How to Raise Responsible Kids
Responsibility means doing what needs to be done to take care of yourself, your family, your friends, and the greater community. Being responsible means that others can rely on you, that you follow through on your promises.
Kids need to learn that acting responsibly might involve doing something difficult--like studying for a test or giving up social plans in favor of helping the family. Responsibility can also take moral strength--such as saying no to drugs. Here are some ways parents can teach their children to act responsibly and do the right thing.
Children learn trust from having parents who are trustworthy. When kids are nurtured well and consistently, they develop a sense of basic trust and security. So if you say you’re coming home for dinner, do your best to be there. When you make a promise, try to fulfill it. If unexpected events keep you from following up, explain why honestly and simply. This provides a good model as children learn to take responsibility for their own actions.
Teach Kids Self-Care
Let children start to take responsibility for themselves in small ways, then graduate to bigger ones. For instance, encourage young kids brush their teeth or dress themselves in the morning, even though you can do it faster. Give them self-care tasks like putting their toys away and making their own beds (you could put these on a chart), then compliment them on how responsible they are. They’ll start to see themselves as capable and competent--which leads to a strong self-image and the desire to do more on their own.
Give Kids a Role in the Family
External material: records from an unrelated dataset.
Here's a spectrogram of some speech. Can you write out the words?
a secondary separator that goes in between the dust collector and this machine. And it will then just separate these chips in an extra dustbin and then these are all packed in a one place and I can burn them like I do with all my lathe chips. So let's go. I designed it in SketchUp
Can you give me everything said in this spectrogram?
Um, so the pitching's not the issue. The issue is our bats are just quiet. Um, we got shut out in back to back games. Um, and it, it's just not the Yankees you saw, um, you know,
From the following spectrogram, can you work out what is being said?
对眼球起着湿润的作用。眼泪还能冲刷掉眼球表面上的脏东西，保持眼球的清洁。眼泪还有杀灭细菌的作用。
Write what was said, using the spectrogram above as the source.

Let kids know that their contribution helps the family. Little by little, give your child chores that he or she is responsible for. Start with easy things, like setting the table and feeding pets. As time goes on, kids can move on to vacuuming a room and doing laundry. They might even help plan a family trip and do internet research on activities and places to stay. Whatever they do, praise children for being responsible and let them know what they do is valued.
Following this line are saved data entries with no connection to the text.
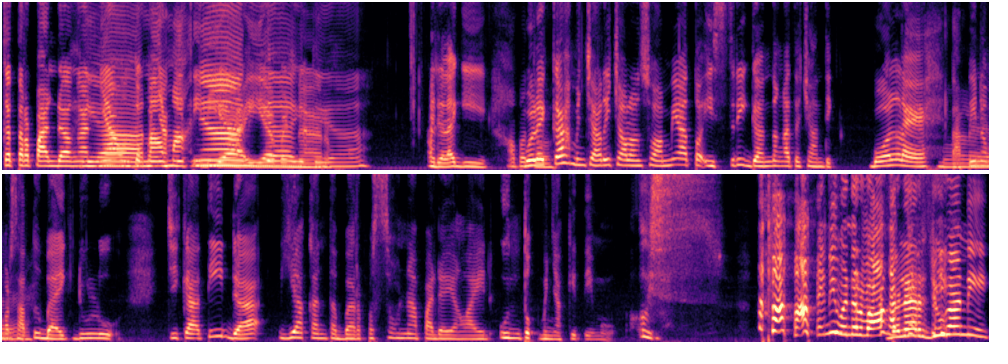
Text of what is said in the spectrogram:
keterpandangannya Iya, untuk menyakiti dia. Iya dia benar. gitu ya. Ada lagi. Apa tuh? Bolehkah mencari calon suami atau istri ganteng atau cantik? Boleh, tapi nomor Boleh. satu baik dulu. Jika tidak, ia akan tebar pesona pada yang lain untuk menyakitimu. Ini bener banget. Sih? juga nih.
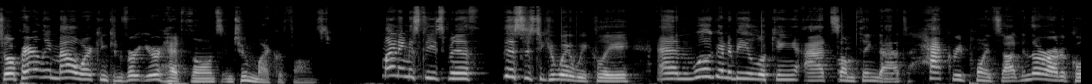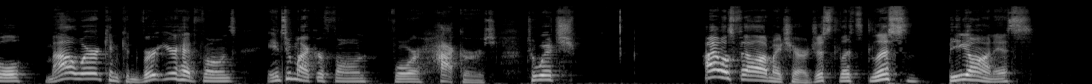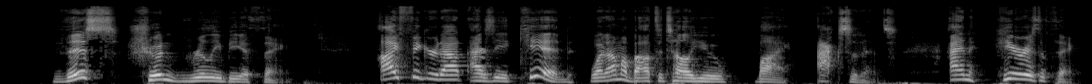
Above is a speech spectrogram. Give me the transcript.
So apparently malware can convert your headphones into microphones. My name is Steve Smith, this is TQA Weekly, and we're going to be looking at something that HackRead points out in their article, Malware can convert your headphones into microphone for hackers. To which I almost fell out of my chair. Just let's let's be honest. This shouldn't really be a thing. I figured out as a kid what I'm about to tell you by accident. And here is the thing.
Help Them Get Organized
One of the hardest skills to learn is how to balance competing responsibilities. Even adults have trouble with this. Between homework , chores, afterschool sports, and other responsibilities, kids may get overwhelmed or simply forget what they were supposed to do. Teach basic organization skills. For instance, have kids make a “to do” list with due dates and a general idea of how long each task will take.
Make a rule about “homework first, TV after.” Kids need to set daily goals and break long-term projects into chunks. If they get in the habit of checking their “to do” list or calendar each day and looking ahead , it will keep things from falling off their radar.
Hard work and persistence are key elements of responsible behavior. But it takes time for these qualities to grow. Kids need practice so they can build responsible habits, learn from mistakes, and develop a sense of ownership that lets them acknowledge, “Yes, this is my responsibility.” If your child is juggling many responsibilities, take the time to talk them through. He or she might need some specific help or just may need to vent. Learning to delay gratification--meeting obligations even when you’re not in the mood--may be the hardest lesson for kids to learn.
Enlarge Their Scope
As they grow, children start to grasp that they have responsibilities to groups beyond themselves--to their family, school, community, team, and house of worship. Increasingly, they can be asked to take responsibility for others in the family--which may mean walking a younger child to her classroom or babysitting younger siblings when they're mature enough. If they've made a commitment to volunteer for something, take their responsibility seriously and stress your pride in seeing them follow through.
Cope with Irresponsible Behavior
Irresponsible behavior often brings natural consequences--doing a poor job on homework results in a lower grade, parking illegally may cost you a ticket, and so on. In such cases, don’t bail kids out of their responsibilities--insist they make good on the homework or pay for the ticket themselves. Focus on how they can do better next time. If they’ve broken a rule, tell them, “We need to find a way for you to earn back our trust.” Link privileges to responsibilities. For example, if a child wants to go to the mall with friends, he or she needs to finish chores first.
Prepare Them for Independence
One of our most important jobs as parents is to prepare our children to cope with life outside the home. Teach your child basic life skills, such as grocery shopping, cooking, budgeting, and doing laundry, and other household tasks. Start an allowance and help your child budget and save for special items. Allow kids to set their own goals and to take the reins as much as they can. Look for ways to let your kids know that you find them trustworthy. But if they break a rule, tell him, “We need to find a way for you to earn back our trust.”
Make Choices That Build a Better World
Making responsible choices is an important part of mature behavior. Give kids experience in decision-making early on, and let them abide by their choices. But if they cross a moral or ethical line--if they harm property or hurt someone's feelings, for example--ask them how they can make amends rather than impose a punishment. Emphasize how individual responsible behavior builds a better world—that we can’t fix everything ourselves, but when each of us takes care of our environment or helps other people in small ways, the entire community benefits.